Workplace – The key elements that shape and reflect an organization’s internal culture: Leadership Accountability; Strategic Planning; Governance Structure; Organizational Climate; Measurements; and Employee Engagement.
Marketplace – The interface between the organization and its external context: Brand & Corporate Image; Consumers, Clients & Markets; Community Relations; and Supplier Diversity.
Once we have gathered data and conducted an analysis of all the systems listed above, we determine what level of maturity the organization has achieved on our D&I maturity continuum:
- Level 1: Awareness – the organization’s focus is on regulatory compliance, with minimal interest or investment in D&I
- Level 2: Integration – the focus is on individual awareness and behavioral changes to foster inclusion
- Level 3: Sustainability – the focus is on transforming systems and processes to increase and support D&I
- Level 4: Leading – the focus is holistic, with D&I interwoven with strategic plans and business goals, and visible in all aspects of the organization
With this knowledge, we can identify which systems our clients should focus on, and in what order, to achieve their desired objectives. From assessment and diagnosis to short-, medium-, and long-term goal setting, the Inclusive Organization Framework© is a diagnostic tool that helps us build an effective D&I strategy that meets our clients where they currently are and helps them get where they want to be.

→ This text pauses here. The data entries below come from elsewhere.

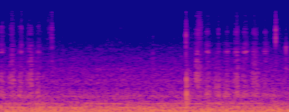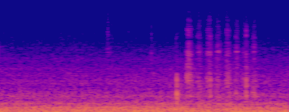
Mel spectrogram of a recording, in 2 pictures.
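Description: Poker-chip scratcher scraping the coating off a paper scratch-off lottery ticket, in three short bursts of quick strokes a couple of seconds apart.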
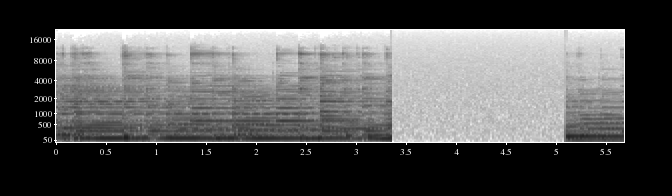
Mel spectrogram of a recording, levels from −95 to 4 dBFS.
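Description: From 3.35 s to 5.10 s there is an audio dropout to a faint residue: the sound cuts off abruptly for about 1.7 s, leaving only hiss roughly 35 dB down. The path likely stayed live after a signal break. The waveform collapses to a thin noise band, and the spectrogram shows broadband grey.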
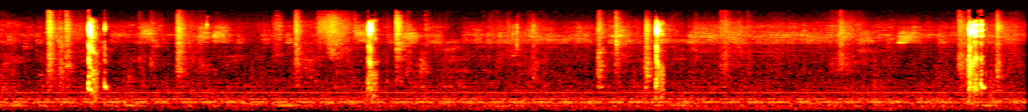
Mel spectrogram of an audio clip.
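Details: Infant with hiccups while trying to eat: four short, sharp hiccups about every three seconds over quiet room noise.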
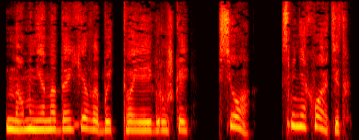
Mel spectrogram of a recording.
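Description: Man putting on a high sly vixen girl. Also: quick pace, a little mellow, no echo, natural voice. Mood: furious.

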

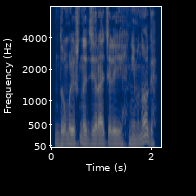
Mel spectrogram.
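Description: A man's voice: low-pitched, little pitch movement, normal speed, mellow, no room sound, studio quality, pitched below the performer's own voice, natural voice. A man voicing a guarded ex-marine prisoner who asks wary questions.

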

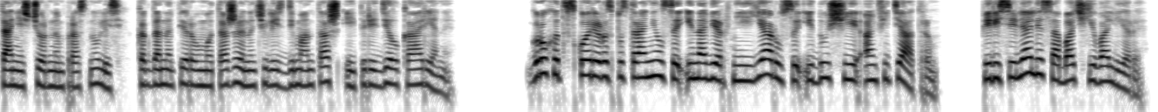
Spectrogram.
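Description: An audiobook narrator reading a fantasy story in a steady, even storytelling manner. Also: medium pitch, a little fast, no room sound, clean studio sound. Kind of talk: scripted narration.

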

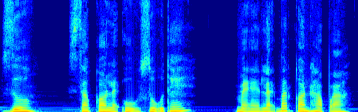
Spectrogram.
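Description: A woman voicing a doting, flustered father who coaxes his young daughter, in a low, dark reading voice. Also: normal speed, dry recording, soft background music, lightly acted. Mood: coaxing. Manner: coaxing, then scolding.

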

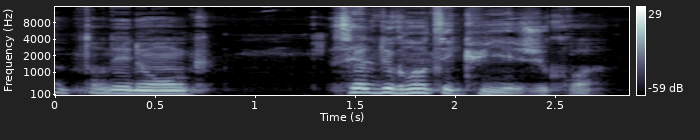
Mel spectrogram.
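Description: A man reading an audiobook voices a wary young courtier with a measured, appraising manner. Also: medium pitch, very animated, gravelly, mellow, dry recording, studio quality, pitched above the performer's own voice. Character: wary young male courtier, pale and sharp-eyed.

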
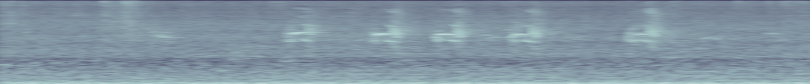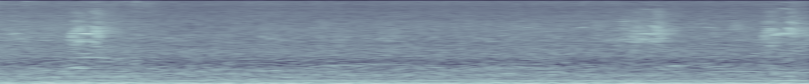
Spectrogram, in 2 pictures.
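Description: Birds chirping: short, high, sharp calls, a quick run of them in the first half and a few more near the end, over a steady low background rumble.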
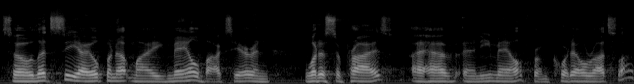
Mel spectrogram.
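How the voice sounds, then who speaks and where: This man has a fairly high pitch and fairly even intonation. He speaks at a moderate pace. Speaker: startup founder giving a product demo; presenter. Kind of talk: live product demo. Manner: halting, many fillers. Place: stage.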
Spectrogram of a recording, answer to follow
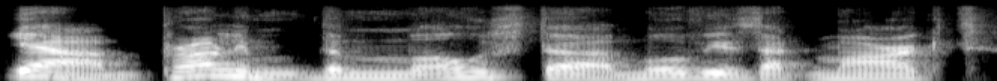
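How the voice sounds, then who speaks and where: A man from Mexico talks politely and with care as a guest on a movie podcast. His voice sits a little higher than most men's. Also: unhurried, a bit bright.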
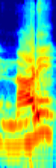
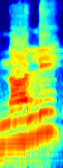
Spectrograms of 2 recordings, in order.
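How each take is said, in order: First: The middle consonant is a retroflex flapped l. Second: The middle consonant is a plain dental l. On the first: This is how it is said in rural regions. "जबकि हम गांवों में उच्चारण करते हैं" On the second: This is the standard pronunciation. "उच्चारण तो शुद्ध क्या होना चाहिए?"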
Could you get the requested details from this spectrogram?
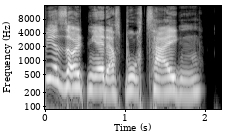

1 According to Catalyst
2 Fortune.com, June 6, 2016
3 According to a 2015 study conducted by OutNow